The owner of these vehicles should be ashamed of the way that he has ignored them. There is rust and decay wherever you look – in one case it seems to have eaten entirely through the fenders of the Mercedes. The poor thing is fit for a scrap heap.

_DSC0015And look at the window of the Bugatti. I mean, how much effort would it take to put a new pane of glass in there. The upholstery looks dreadful, and there is no excuse for it. Half an hour with a Hoover would’ve prevented this.


Of course, once you have let leather upholstery go to this extent you might as well throw it out and get new – except the owner of these cars obviously does not realise that these are classics and you can’t just go down to Supacheap Autos and get spares. A little bit of foresight could have saved much of the cars.


And I am horrified to think of those tyres going out on the road. I don’t suppose that the owner cares about the road regulations if he expects to get on the highway with those – I certainly hope the police red sticker him at least. Gaol time would be appropriate…


Still, nothing is as bad as it might be made out. He seems to have made a start on cleaning up and preserving an engine. Whether this more responsible attitude will extend to making the chassis safe and starting on the bodywork remains to be seen. I am not too sanguine about it. Some people just have no standards.


$600 Worth?

NKERA number of my friends are contemptuous of personalised licence plates for cars here in Western Australia. They’ve written that anyone who has one is merely identifying themselves as a wally. This is one point of view, sure, but I think it might be a tad harsh. A customised plate can be a lot of fun.

Now, I would agree with the sentiment in the case of the plates that are made up to look like European plates. Long thin things in white with the numbers and letters in weird places. The only reason I can see to go for them would be if the Fandazzo XXK8900LS ” Motzarrella ” car has a specially styled licence plate recess that could not take any other shape. But I fear most of the Fandazzo cars could also be equipped with a regular WA plate and the reason that the long one is selected is so that the owner can pretend to be European nobility. Guys, if you come from Winthrop or Leeming and the closest you’ve ever gotten to Europe is Singapore, it is just wank. We ain’t gonna believe it. We’d believe an 888 plate, though…

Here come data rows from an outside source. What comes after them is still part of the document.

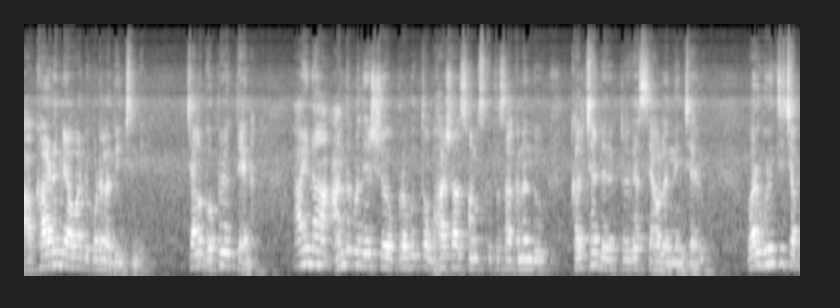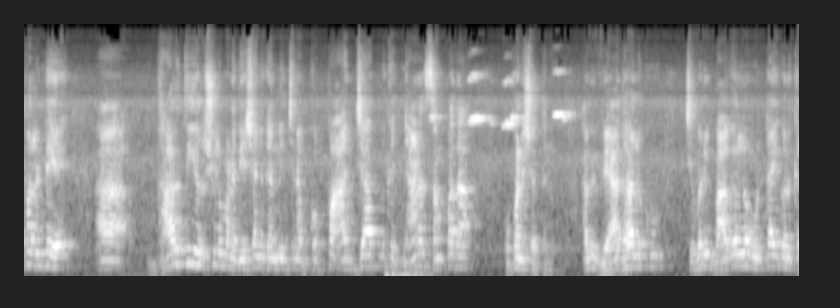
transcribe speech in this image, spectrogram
అకాడమీ అవార్డు కూడా లభించింది. చాలా గొప్ప వ్యక్తి ఆయన. ఆయన ఆంధ్రప్రదేశ్ ప్రభుత్వ భాషా సంస్కృత శాఖ నందు కల్చర్ డైరెక్టర్గా సేవలు అందించారు. వారి గురించి చెప్పాలంటే భారతీయ ఋషులు మన దేశానికి అందించిన గొప్ప ఆధ్యాత్మిక జ్ఞాన సంపద ఉపనిషత్తులు. అవి వేదాలకు చివరి భాగంలో ఉంటాయి కనుక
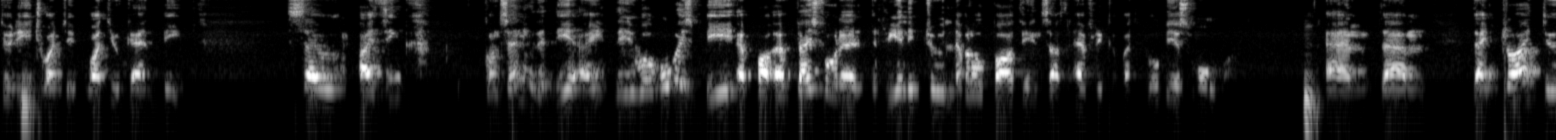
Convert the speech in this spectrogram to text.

I’m happy with plates that have a commercial message as this is a clever form of advertising. A local baking company has a brand of cracker called a Sao Biscuit and for years their vans have run around with SAO 1, SAO 2, etc. The trucks are painted like biscuit tins as well. It’s cute and it sells biscuits.

My daughter has a personal plate that will follow her when she changes cars – soon, I hope. BINKY. Theres a sad and humorous tale with it but that is her story – suffice it to say that is her nickname amongst friends and the car has been BINKY ever since it was bought.

But. But. But what do you say when you look at a plate that is just, well…The large grey sedan in the car park with GLAMRUS on it. The immaculate red BMW coupe being driven very well on the highway with the plate saying MEATBALL1. The aggressive NFORCER plate. And the plate that makes no sense at all – the combination of letters and numbers intended to make a well-known kewl buzz phrase that you can’t figure out. Say it in as many combinations as you like, nothing ensues.

I suppose I should not grumble. The plates cost from $ 450 to over $ 650 and there are other administrative fees that add onto it. It is pure gravy for the department of motor vehicles and less trouble to maintain than another speed camera. And a plated vehicle might be better cared for than others. Oh, wait. Scratch that…